Saved entries

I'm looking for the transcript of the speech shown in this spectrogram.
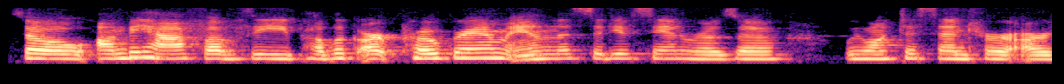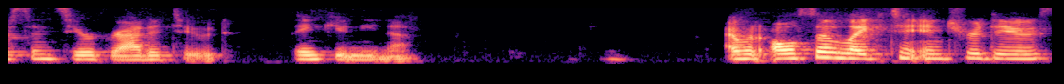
So on behalf of the Public Art Program and the City of Santa Rosa, we want to send her our sincere gratitude. Thank you, Nina. I would also like to introduce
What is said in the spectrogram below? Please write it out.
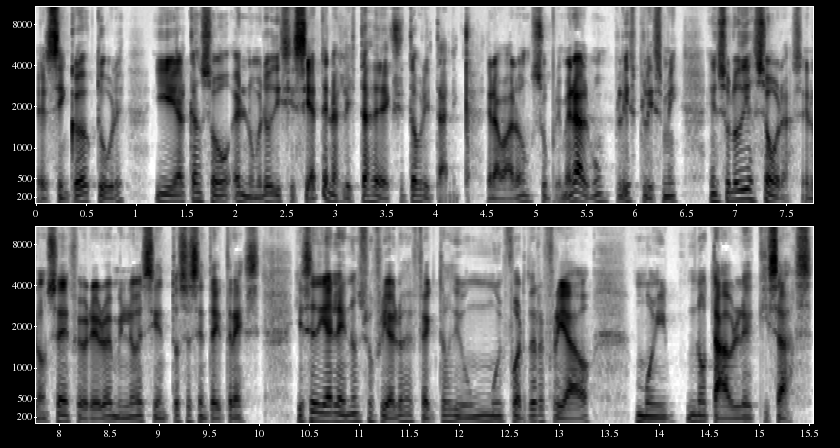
el 5 de octubre y alcanzó el número 17 en las listas de éxitos británicas. Grabaron su primer álbum, Please Please Me, en solo 10 horas, el 11 de febrero de 1963, y ese día Lennon sufría los efectos de un muy fuerte resfriado, muy notable quizás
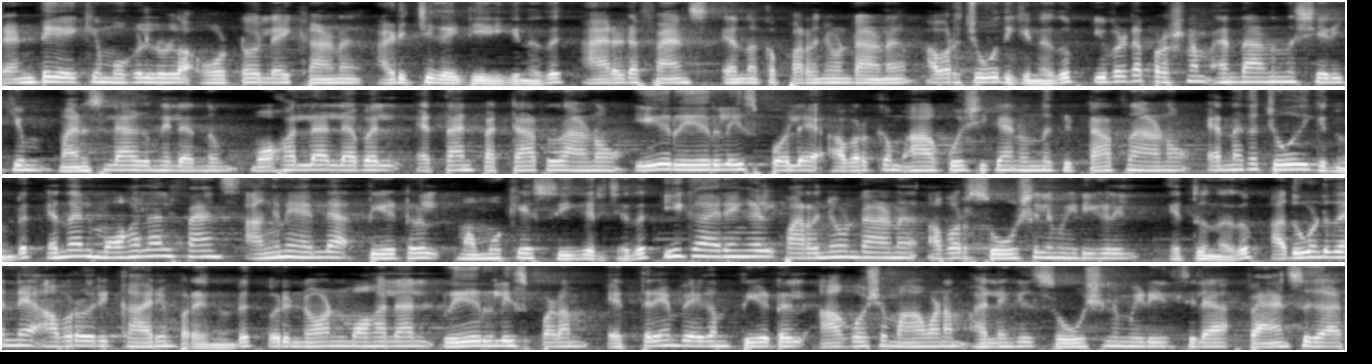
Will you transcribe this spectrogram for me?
രണ്ട് കൈക്ക് മുകളിലുള്ള ഓട്ടോ ലൈക്കാണ് അടിച്ചു കയറ്റിയിരിക്കുന്നത്. ആരുടെ ഫാൻസ് എന്നൊക്കെ പറഞ്ഞുകൊണ്ടാണ് അവർ ചോദിക്കുന്നതും. ഇവരുടെ പ്രശ്നം എന്താണെന്ന് ശരിക്കും മനസ്സിലാകുന്നില്ലെന്നും മോഹൻലാൽ ലെവൽ എത്താൻ പറ്റാത്തതാണോ ഈ റീ റിലീസ് പോലെ അവർക്കും ആഘോഷിക്കാനൊന്നും കിട്ടാത്തതാണോ എന്നൊക്കെ ചോദിക്കുന്നുണ്ട്. എന്നാൽ മോഹൻലാൽ ഫാൻസ് അങ്ങനെയല്ല തിയേറ്ററിൽ മമ്മൂക്കയെ സ്വീകരിച്ചത്. ഈ കാര്യങ്ങൾ പറഞ്ഞുകൊണ്ടാണ് അവർ സോഷ്യൽ മീഡിയകളിൽ എത്തുന്നതും. അതുകൊണ്ട് തന്നെ അവർ ഒരു കാര്യം പറയുന്നുണ്ട്. ഒരു നോൺ മോഹൻലാൽ റീ റിലീസ് പടം എത്രയും വേഗം തിയേറ്ററിൽ ആഘോഷമാവണം അല്ലെങ്കിൽ സോഷ്യൽ മീഡിയയിൽ ചില ഫാൻസുകാർ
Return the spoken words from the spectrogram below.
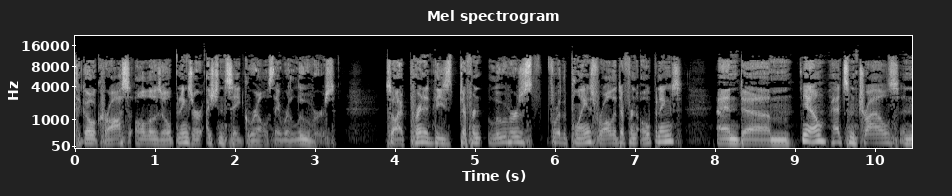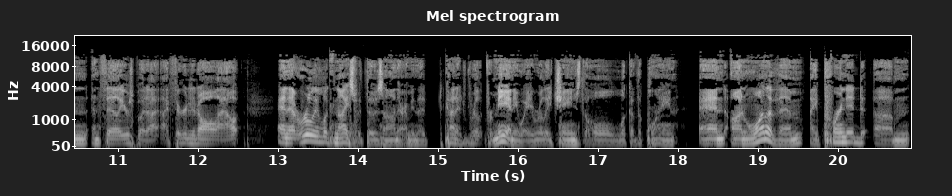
to go across all those openings, or I shouldn't say grills, they were louvers. So I printed these different louvers for the planes for all the different openings, and um, you know had some trials and, and failures, but I, I figured it all out, and it really looked nice with those on there. I mean, that kind of really, for me anyway, really changed the whole look of the plane. And on one of them, I printed. Um,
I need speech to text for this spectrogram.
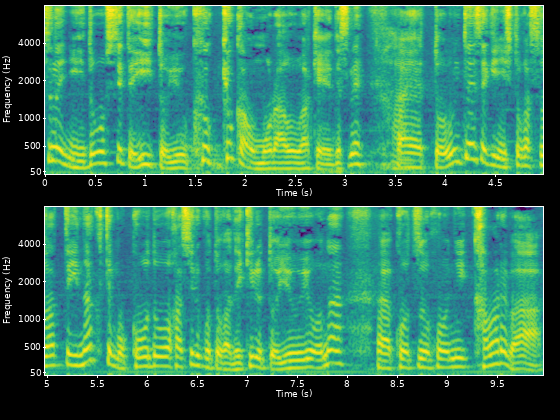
常に移動してていいという許可をもらうわけですね。はい、えっと、運転席に人が座っていなくても公道を走ることができるというような交通法に変われば、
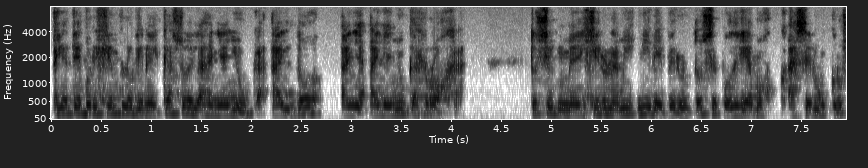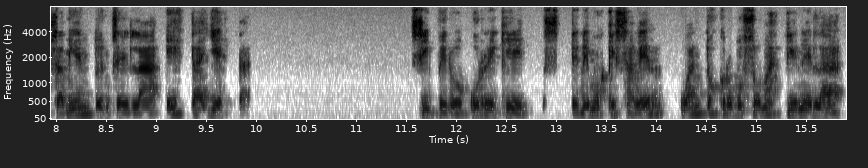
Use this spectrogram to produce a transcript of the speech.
Fíjate, por ejemplo, que en el caso de las añañucas, hay dos añañucas rojas. Entonces me dijeron a mí, mire, pero entonces podríamos hacer un cruzamiento entre la esta y esta. Sí, pero ocurre que tenemos que saber cuántos cromosomas tiene la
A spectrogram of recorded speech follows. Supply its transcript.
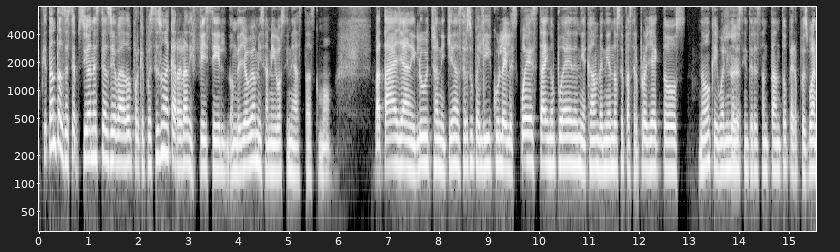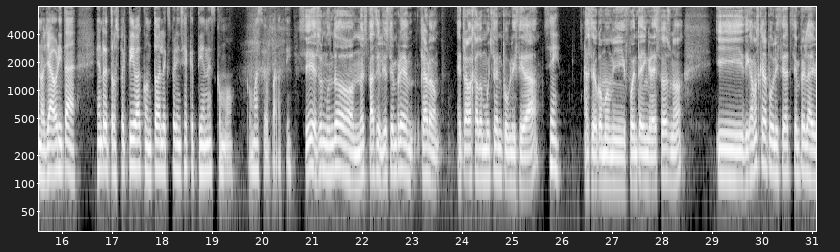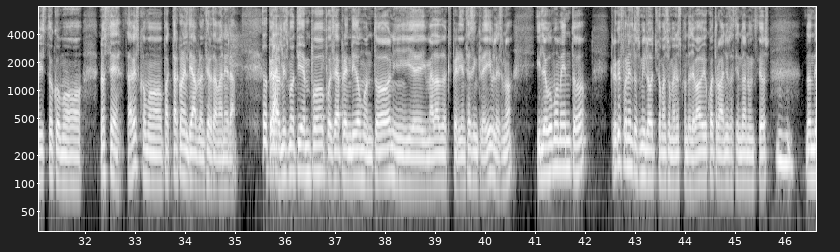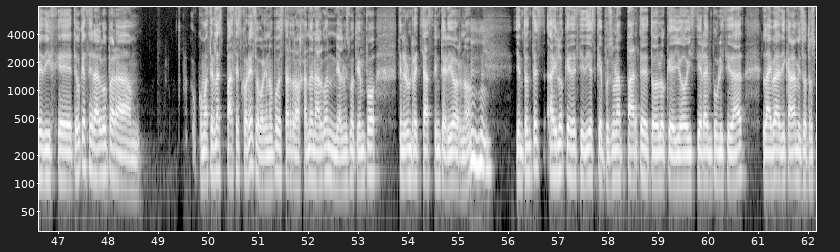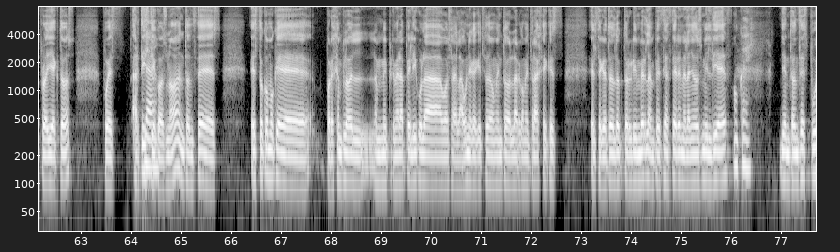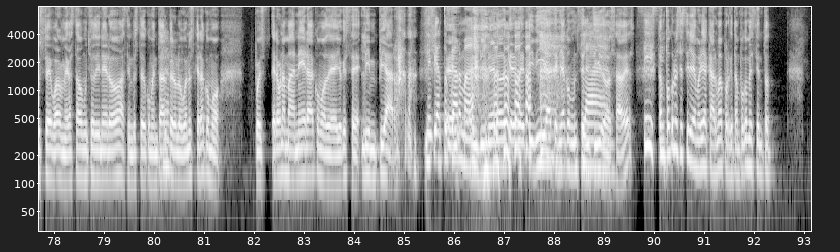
qué tantas decepciones te has llevado? Porque pues es una carrera difícil, donde yo veo a mis amigos cineastas como batallan y luchan y quieren hacer su película y les cuesta y no pueden y acaban vendiéndose para hacer proyectos, ¿no? Que igual y no les interesan tanto, pero pues bueno, ya ahorita en retrospectiva con toda la experiencia que tienes, ¿cómo, cómo ha sido para ti? Sí, es un mundo, no es fácil. Yo siempre, claro, he trabajado mucho en publicidad. Sí. Ha sido como mi fuente de ingresos, ¿no? Y digamos que la publicidad siempre la he visto como, no sé, ¿sabes? Como pactar con el diablo en cierta manera. Pero al mismo tiempo, pues he aprendido un montón y, me ha dado experiencias increíbles, ¿no? Y luego un momento, creo que fue en el 2008 más o menos, cuando llevaba yo cuatro años haciendo anuncios, donde dije, tengo que hacer algo para como hacer las paces con eso, porque no puedo estar trabajando en algo y al mismo tiempo tener un rechazo interior, ¿no? Y entonces ahí lo que decidí es que pues una parte de todo lo que yo hiciera en publicidad la iba a dedicar a mis otros proyectos, pues artísticos, ¿no? Entonces, esto como que, por ejemplo, mi primera película, o sea, la única que he hecho de momento largometraje, que es El secreto del Dr. Greenberg, la empecé a hacer en el año 2010. Ok. Y entonces puse, bueno, me he gastado mucho dinero haciendo este documental, pero lo bueno es que era como pues era una manera como de, yo qué sé, limpiar. Limpiar tu karma. El dinero que recibía tenía como un sentido, ¿sabes? Sí, sí. Tampoco no sé si le llamaría karma porque tampoco me siento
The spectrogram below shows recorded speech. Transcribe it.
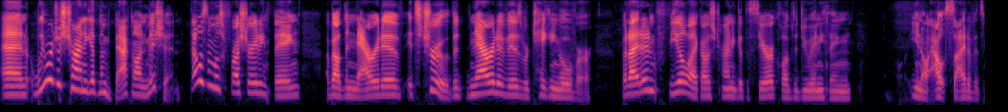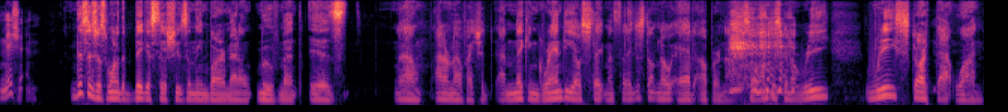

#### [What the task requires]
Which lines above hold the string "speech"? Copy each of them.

#### [Solution to this problem]
I'm looking for the transcript of the speech shown in this spectrogram.
I need speech to text for this spectrogram.
Use this spectrogram to produce a transcript of the speech.
A spectrogram of recorded speech follows. Supply its transcript.
The spectrogram below shows recorded speech. Transcribe it.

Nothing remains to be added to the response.